FBI Warns of Sneaky Holiday Online Shopping Scams

Criminals don’t take the holidays off, they are busy gearing up for an active season of their own. With seasonal shopping in full swing, the FBI reminds shoppers to look out for scams designed to steal money and personal information, especially while shopping online.

If a deal looks too good to be true, it probably is. Scammers may offer too-good-to-be-true deals through phishing e-mails or advertisements. Some may offer brand name merchandise at extremely low discounts or promise gift cards as an incentive to purchase a product. Others may offer products at a great price, but the products being sold are not the same as the products advertised.

Do not open any unsolicited e-mails and do not click on any links attached. Steer clear of suspicious sites, phishing e-mails, or ads offering items at unrealistic discounts. You may end up paying for an item, giving away personal information and credit card details, and receive nothing in return except a compromised identity.

When shopping online, do your research. Make sure a site is secure and reputable before providing your credit card number. Don’t trust a site just because it claims to be secure, and beware of purchases or services that require you to pay with a gift card.

Beware of social media posts that appear to offer special vouchers or gift cards. Some may pose as holiday promotions or contests. It may even appear that a friend shared the link. Often, these scams lead you to participate in an online survey that is actually designed to steal personal information.

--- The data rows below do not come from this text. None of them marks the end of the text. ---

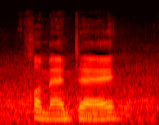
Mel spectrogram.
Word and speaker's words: Clemente: Clemente. – That's right. That's exactly how it's supposed to be pronounced.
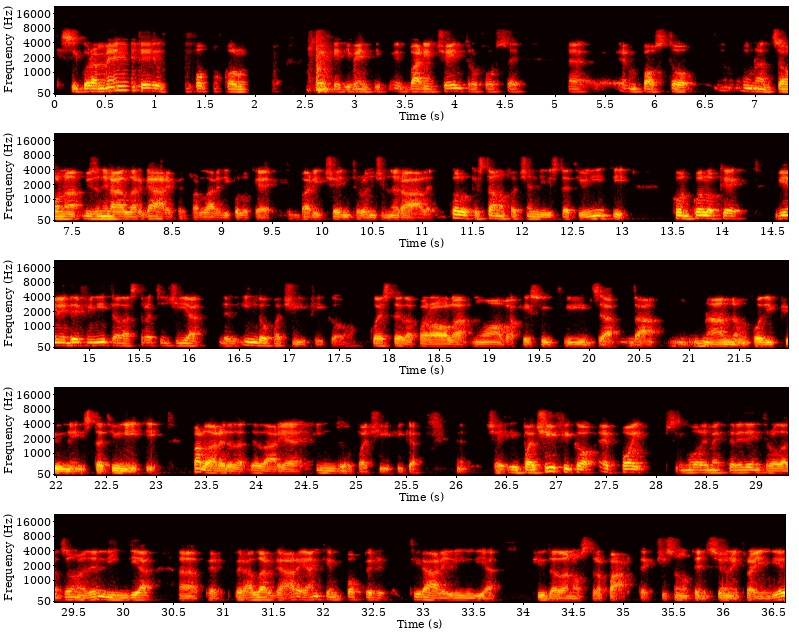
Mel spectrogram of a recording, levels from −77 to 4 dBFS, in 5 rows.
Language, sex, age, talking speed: Italian, male, 40-59, 155 wpm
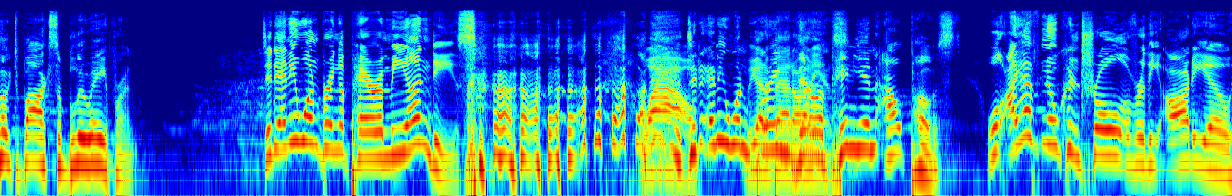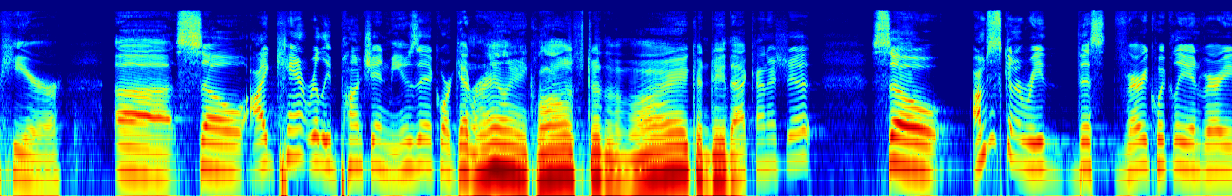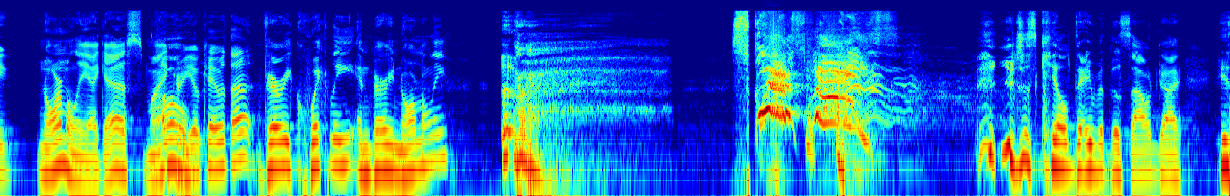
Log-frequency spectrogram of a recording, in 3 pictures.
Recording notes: LIVE from San Diego Comic Con. Live in front of a capacity crowd here at SDCC.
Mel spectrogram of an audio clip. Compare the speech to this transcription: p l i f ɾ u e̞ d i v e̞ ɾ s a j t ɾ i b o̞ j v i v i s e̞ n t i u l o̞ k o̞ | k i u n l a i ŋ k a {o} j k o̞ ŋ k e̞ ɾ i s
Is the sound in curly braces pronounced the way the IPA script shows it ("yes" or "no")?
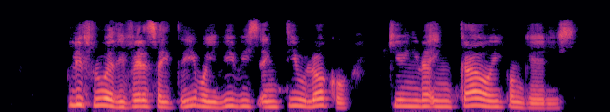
yes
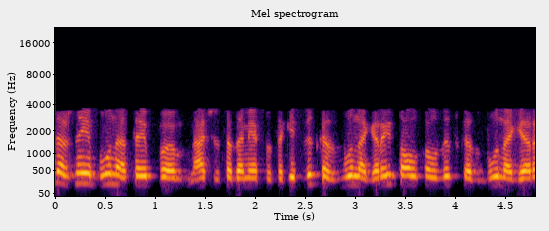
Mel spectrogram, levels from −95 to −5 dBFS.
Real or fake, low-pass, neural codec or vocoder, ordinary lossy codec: real; 3.6 kHz; none; MP3, 32 kbps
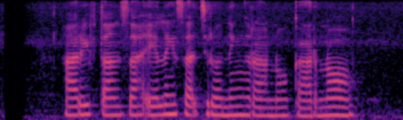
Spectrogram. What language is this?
Javanese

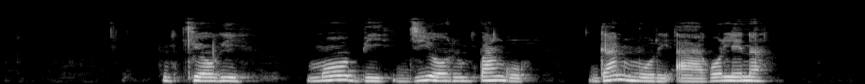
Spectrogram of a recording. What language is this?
Mpiemo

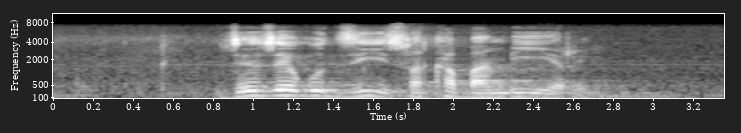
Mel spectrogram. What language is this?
Venda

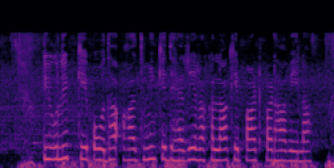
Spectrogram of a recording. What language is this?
Bhojpuri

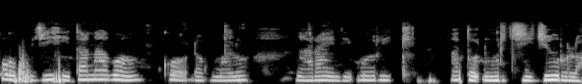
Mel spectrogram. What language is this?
Kuku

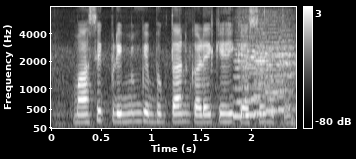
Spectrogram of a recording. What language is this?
Magahi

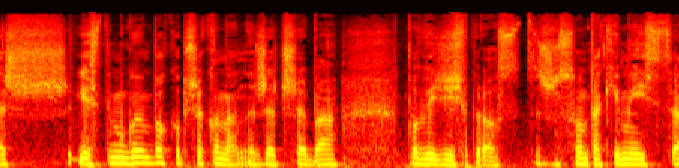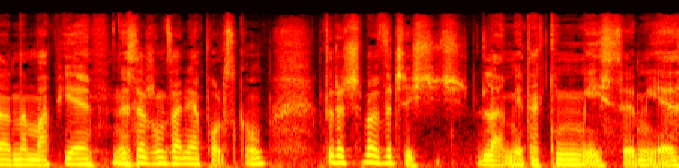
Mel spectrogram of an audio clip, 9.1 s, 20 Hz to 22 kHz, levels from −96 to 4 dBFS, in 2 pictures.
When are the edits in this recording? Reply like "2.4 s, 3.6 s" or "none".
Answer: none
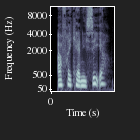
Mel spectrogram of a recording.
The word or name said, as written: afrikanisere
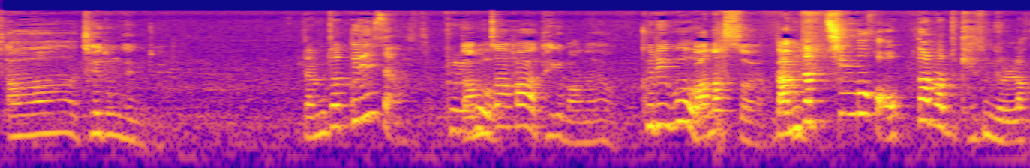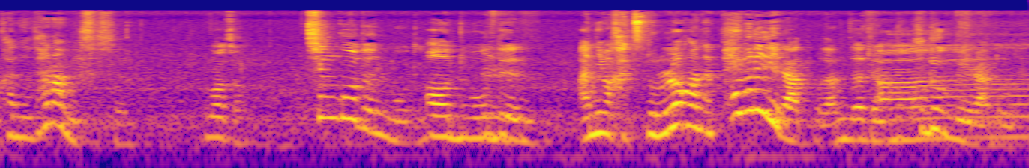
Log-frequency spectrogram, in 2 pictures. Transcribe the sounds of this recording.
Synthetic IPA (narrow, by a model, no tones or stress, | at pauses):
at͡ɕe̞doŋdendwe | namd͡ʑak͈ɯɲid͡ʑianas͈ʌjkɯɾiɡod͡ʑaɡate̞ɡemanajokɯɾiɡonas͈ʌjonamd͡ʑat͡ɕʰinɡuɡaʌp̚t͈ʌɾadoke̞sʰokjʌɭːakʰanɯnsʰaɾamiːs͈ʌs͈ʌjo | mad͡ʑa | t͡ɕʰinɡudɯnmodɯʌmʌdɯn | aɲimʌnkat͡ɕʰinoɭːʌɡanɯnpʰe̞biʎiɾadonamd͡ʑadɯkudobuiɾado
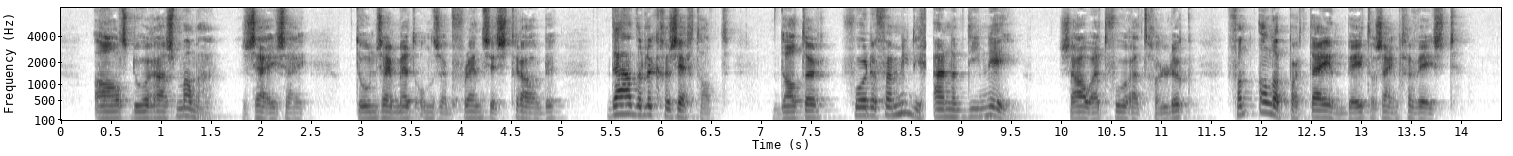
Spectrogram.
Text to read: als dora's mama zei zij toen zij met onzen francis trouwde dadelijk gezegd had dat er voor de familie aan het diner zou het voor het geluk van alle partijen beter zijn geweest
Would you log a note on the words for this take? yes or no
no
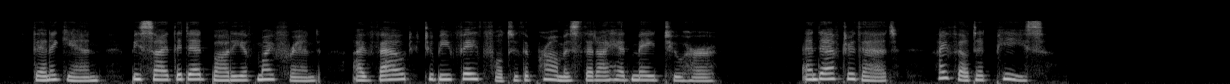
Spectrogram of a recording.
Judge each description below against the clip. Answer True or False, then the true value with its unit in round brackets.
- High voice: True (200 Hz)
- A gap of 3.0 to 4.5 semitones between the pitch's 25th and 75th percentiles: True (3.8 semitones)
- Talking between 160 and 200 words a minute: False (145 wpm)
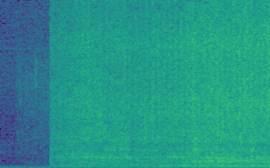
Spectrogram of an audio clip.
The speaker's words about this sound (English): Black Hawk helicopters flew across Taipei in the early morning on Wednesday, preparing for the live fire Hanguang military exercises in the coming week.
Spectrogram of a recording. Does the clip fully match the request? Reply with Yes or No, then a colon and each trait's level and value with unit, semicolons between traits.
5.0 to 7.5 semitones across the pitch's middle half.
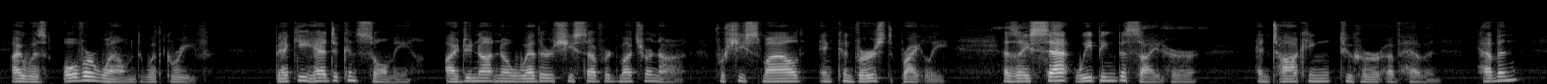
No: average, 4.1 semitones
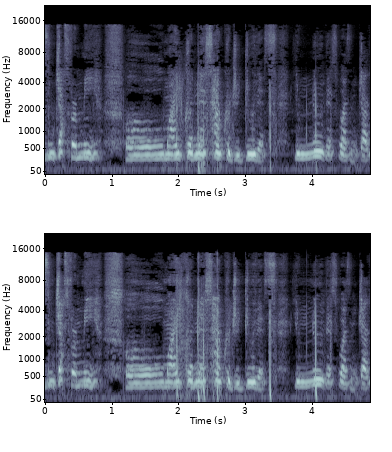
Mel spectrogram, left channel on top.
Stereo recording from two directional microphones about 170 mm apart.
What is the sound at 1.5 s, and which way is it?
Music, centre (ahead or behind).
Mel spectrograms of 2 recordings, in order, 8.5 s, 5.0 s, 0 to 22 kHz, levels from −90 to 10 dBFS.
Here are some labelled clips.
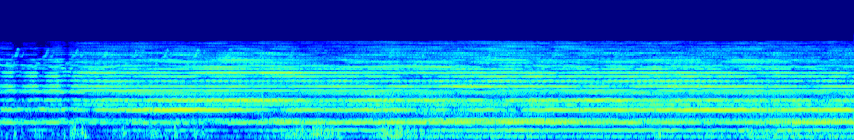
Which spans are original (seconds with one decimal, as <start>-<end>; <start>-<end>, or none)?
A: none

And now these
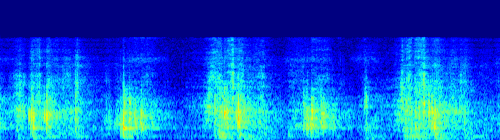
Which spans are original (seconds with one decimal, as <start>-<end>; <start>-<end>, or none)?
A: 1.2-4.2

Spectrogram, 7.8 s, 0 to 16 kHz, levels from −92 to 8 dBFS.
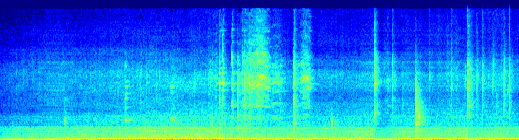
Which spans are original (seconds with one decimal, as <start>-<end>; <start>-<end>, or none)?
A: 0.0-0.6; 1.1-5.4; 6.9-7.8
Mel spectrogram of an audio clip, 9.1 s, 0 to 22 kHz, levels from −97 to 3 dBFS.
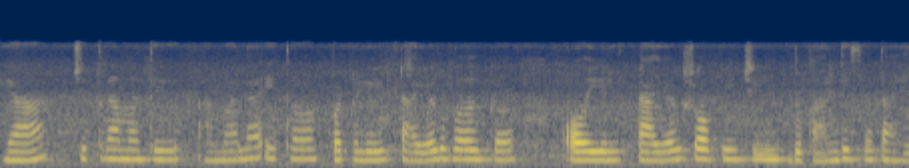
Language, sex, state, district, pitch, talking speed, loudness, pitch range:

Protect yourself. Secure your banking and credit accounts with strong and different passwords, as well as all other accounts that contain anything of value – such as rewards accounts, online accounts that save your payment information, or accounts containing private, personal information.

Check your credit card and bank statements regularly to make sure no fraudulent charges have been made to your account.

Last year, Arizona ranked 15th in the number of alleged scam victims, losing more than $59-million. The number one scam involved transactions – either not getting what you ordered or not receiving payment for what you sold.

If you suspect you’ve been victimized:

  • Contact your financial institution immediately upon suspecting or discovering a fraudulent transfer.
  • Request that your bank reach out to the financial institution where the fraudulent transfer was sent.
  • Contact local law enforcement.
  • File a complaint with the FBI’s Internet Crime Complaint Center at www.ic3.gov, regardless of dollar loss.

To protect yourself:

  • Only go to secure known websites
  • Beware of links in Facebook posts or even from friends
  • Check credit statements thoroughly for fraud.